I haven’t read much from the ‘erotica’ genre but I’m pretty sure it’s not written to make me laugh-out-loud. Fifty Shades of Grey did. The absurd use of language and the constant references to the main character, Ana’s, subconscious and inner-goddess were hysterical. For example –
“And from a very tiny, underused part of my brain – probably located at the base of my medulla oblongata where my subconscious dwells…” (there are at least three more references to Ana’s medulla oblongata).
“You beguile me, Christian.”
“I feel a paradigm shift.” Really? What was it on the Richter scale?
“‘I brought you here,’ he says phlegmatically.” Romantic, no?
Please! Someone hide E. L. James’s thesaurus!
If FSoG ever gets made into a movie, Ana’s subconscious and her inner-goddess will have starring roles. The props department will also have to find Ana a suitable ‘equilibrium’ and a ‘psyche’ –
“Desperately, I scrabble around for my equilibrium.” *Where is my equilibrium? I know I put it somewhere!*
“I slap it down instantly, mortified that my psyche is having ideas above its station.”
Although it’s tempting to share all the hilarious high jinx that Ana’s subconscious and inner goddess get up to, there are simply too many references. As well as kicking, imploring, pursing their lips, mocking, “metaphorically screaming”, tapping their foot in frustration, yelling, sneering , laughing, swooning, dancing and sitting in the lotus position, you’ll find –
“My inner goddess is doing the merengue with some salsa moves.”
“My subconscious screams at me. My inner goddess is doing back flips in a routine worthy of a Russian Olympic gymnast.”
“My subconscious swoons and passes out somewhere in the back of my head.” *Might that ‘somewhere’ be near your medulla oblongata, Ana?*

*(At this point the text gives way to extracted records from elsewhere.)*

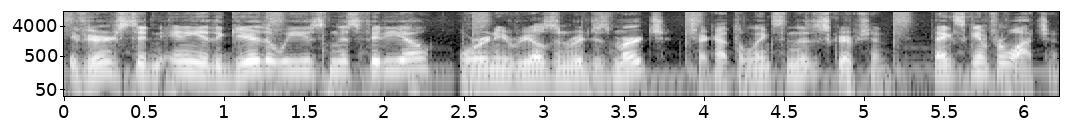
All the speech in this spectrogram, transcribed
If you're interested in any of the gear that we used in this video, or any Reels and Ridges merch, check out the links in the description. Thanks again for watching.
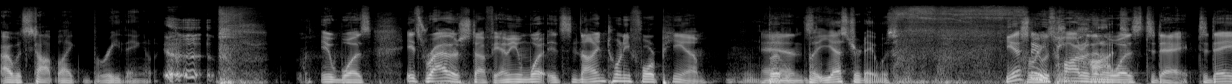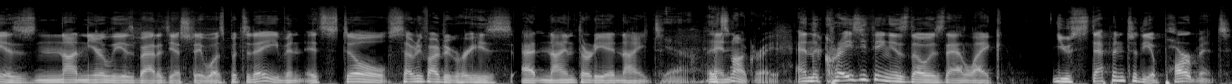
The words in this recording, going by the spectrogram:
I would stop like breathing. It was. It's rather stuffy. I mean, what? It's nine twenty four p.m. But, and but yesterday was yesterday was freaking hotter than hot. it was today. Today is not nearly as bad as yesterday was, but today even it's still seventy five degrees at nine thirty at night. yeah, it's And- not great. And the crazy thing is though is that like you step into the apartment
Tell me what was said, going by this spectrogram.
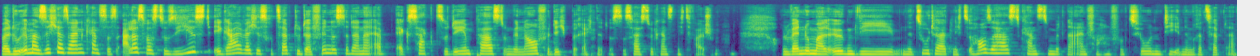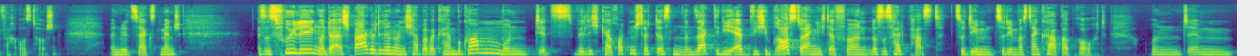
Weil du immer sicher sein kannst, dass alles, was du siehst, egal welches Rezept du da findest in deiner App, exakt zu dem passt und genau für dich berechnet ist. Das heißt, du kannst nichts falsch machen. Und wenn du mal irgendwie eine Zutat nicht zu Hause hast, kannst du mit einer einfachen Funktion die in dem Rezept einfach austauschen. Wenn du jetzt sagst, Mensch, es ist Frühling und da ist Spargel drin und ich habe aber keinen bekommen und jetzt will ich Karotten stattdessen, dann sagt dir die App, wie viel brauchst du eigentlich davon, dass es halt passt zu dem, zu dem, was dein Körper braucht. Und ähm,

“My subconscious scowls at me… fucking – not lovemaking – she screams at me like a harpy.”
“My subconscious has reared her somnambulant head.” *Bingo! Thesaurus and subconscious together in one outing.*

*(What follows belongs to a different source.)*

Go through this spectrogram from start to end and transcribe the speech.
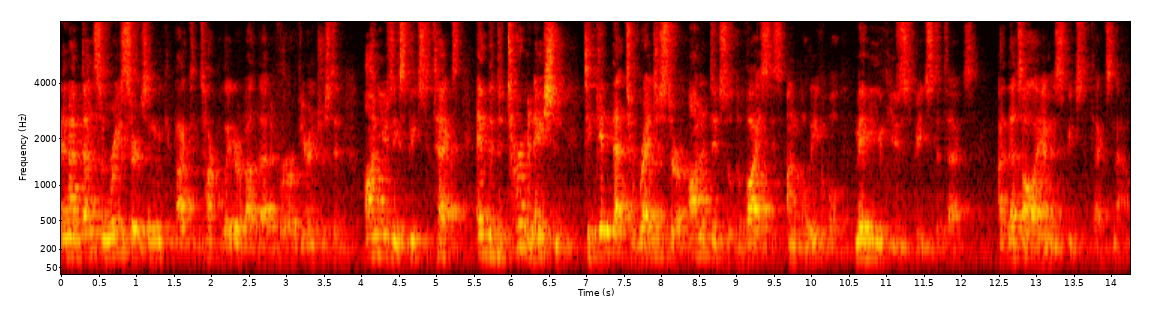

Am I being a snob in finding these descriptions so terrible that they’re funny? Perhaps. Anyway, there were a few saving graces. The email exchanges between Ana and Christian were often quite witty – it’s a shame James didn’t apply this sharper writing style to the rest of the text. I also liked the fact that Ana didn’t take herself too seriously – there were plenty of bits where Ana says to herself “Holy crap! That flogger looks scary!” and “Hell! He’s been working out!” (or words to that effect). Readers can also be thankful for the fact that James spared us any reference to the “love mound” or “mound of Venus” – things in that department were pretty much correctly anatomically referenced.

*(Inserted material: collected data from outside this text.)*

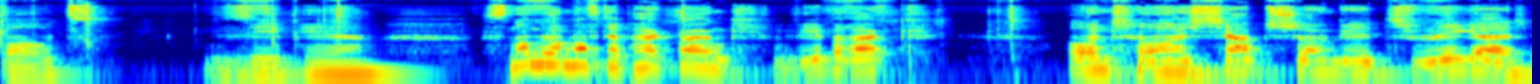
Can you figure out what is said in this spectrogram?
Bautz, Seeper, Snomnom auf der Parkbank, Weberak und oh, ich hab's schon getriggert.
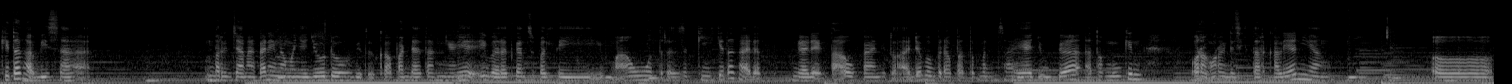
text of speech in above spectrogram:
kita nggak bisa merencanakan yang namanya jodoh gitu kapan datangnya. Ya ibaratkan seperti maut rezeki kita nggak ada nggak ada yang tahu kan itu ada beberapa teman saya juga atau mungkin orang-orang di sekitar kalian yang uh,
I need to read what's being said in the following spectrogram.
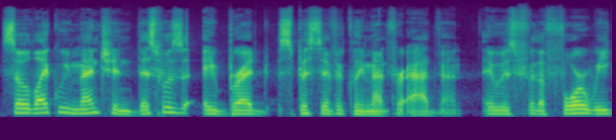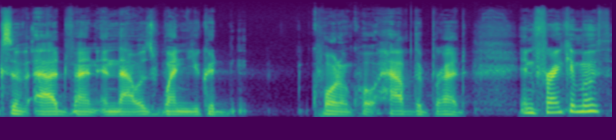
So, like we mentioned, this was a bread specifically meant for Advent. It was for the four weeks of Advent, and that was when you could quote unquote have the bread. In Frankenmuth,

Mention must also be made of Ana’s mother and her advice to Ana regarding men – “In the back of my mind, my mother’s often-recited warning comes to me: Never trust a man who can dance.” Huh. I think there might be some truth in that… I’ll file that one away!
I could go with a cliché and pair this book with oysters or a similar aphrodisiac but I’m going to instead pick out one refreshingly accurate detail in the book – Christian’s preference for Hendricks gin. I also prefer Hendricks.
1/5 – it was terrible but I’m not sorry I read it.
* I’ve read the Twilight series. Again, books that don’t fall into my usual reading genre. I’m not afraid to say that I loved Twilight. It was ridiculous but it was also romantic. And Meyer redefined ‘stringing out a moment’!